As the wedding plans progress, Vanessa tries to warn Nellie about Richard’s true nature, and protect her from her pending nuptials.
What I liked: a plot with twists, turns and surprises, characters who are not the player the reader is lead to believe they are (read unreliable narrators) and a great ending that I did not see coming. Hendricks and Pekkanen collaborate seamlessly; I couldn’t tell where one stopped writing and the next started. I’ve started and given up on other books in the “wife” psychological thriller genre; this is a novel to keep reading, all the way to the end.
It seems like there has been a recent glut of “wife” books in the psychological thriller genre, but for this reader, that is not such a bad thing. Last weekend I cruised through The Wife, the latest novel by Alafair Burke. Burke, the author of twelve other novels, is a graduate of Stanford Law and currently a professor of law at Hofstra. Her legal experience and expertise are definitely valuable to her story line.
Angela meets Jason, an NYU economics professor, while catering a party in East Hampton. There is an attraction, and Angela finds Jason is just what she and her young son need. (Genre tip: these fellows are always billed as too good to be true, so suspect some lies!) Six years later, they are married and living in Manhattan; Jason has become a superstar in the field of economics. Angela and her son want for nothing. When an intern accuses Jason of sexual harassment and a former employee comes forward with her story, the public scrutiny threatens to reveal a past Angela hoped to keep secret, forcing her to choose between her privacy and her husband’s freedom, which goes hand in hand with her current lifestyle.
I found The Wife compulsively readable and entertaining. Great plot, fast pace, somewhat unreliable narrator which took a few chapters for me to suspect, and a satisfying wrap up at the end. Worth the read.
One of the reasons I am quick to be the parent to drive to volleyball relates to the two or more hours I then get to sit in an overstuffed leather chair sipping coffee, munching Big Sky granola and reading. This past Sunday, that was me, and The Woman in the Window was my book. There is something to be said for reading psychological thrillers in public places.

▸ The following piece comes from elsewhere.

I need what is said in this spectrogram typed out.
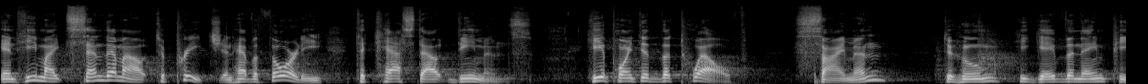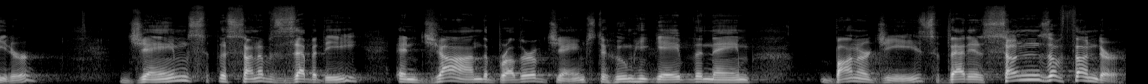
and he might send them out to preach and have authority to cast out demons. He appointed the 12 Simon, to whom he gave the name Peter James, the son of Zebedee, and John, the brother of James, to whom he gave the name Boanerges, that is, sons of thunder.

The narrator of this novel is the “woman,” Anna Fox. Anna is a psychologist who lives in a Brooklyn brownstone. She is agoraphobic and has managed to have everything she needs delivered to her house. Even her therapist and physical therapist visit her at home. Anna, a psychologist herself, spends her days dispensing online advice, playing online chess, watching black and white movies (which her life seems to mirror), and drinking Merlot by the case. She frequently keeps tabs on her neighbors with the help of a telephoto camera lens. One day, she thinks she sees her new neighbor stab his wife. In an attempt to help her, Anna calls the police and then goes outside. She gets to the park and then passes out from a panic attack. When she wakes up, no one believes there was a murder-not the doctors at the hospital, not the police, not her neighbors. They introduce Anna to the person she thinks was stabbed but who is in fact, very much alive. The catch: it is a different person from the wife Anna met.
If you enjoy a good psychological thriller, give The Woman in the Window a look. There are great twists and unexpected turns. I flew through it over the weekend, finishing it in the volleyball waiting room with three children (someone else’s) jumping and running around me. I didn’t even know they were there until I closed the book, my jaw on my lap.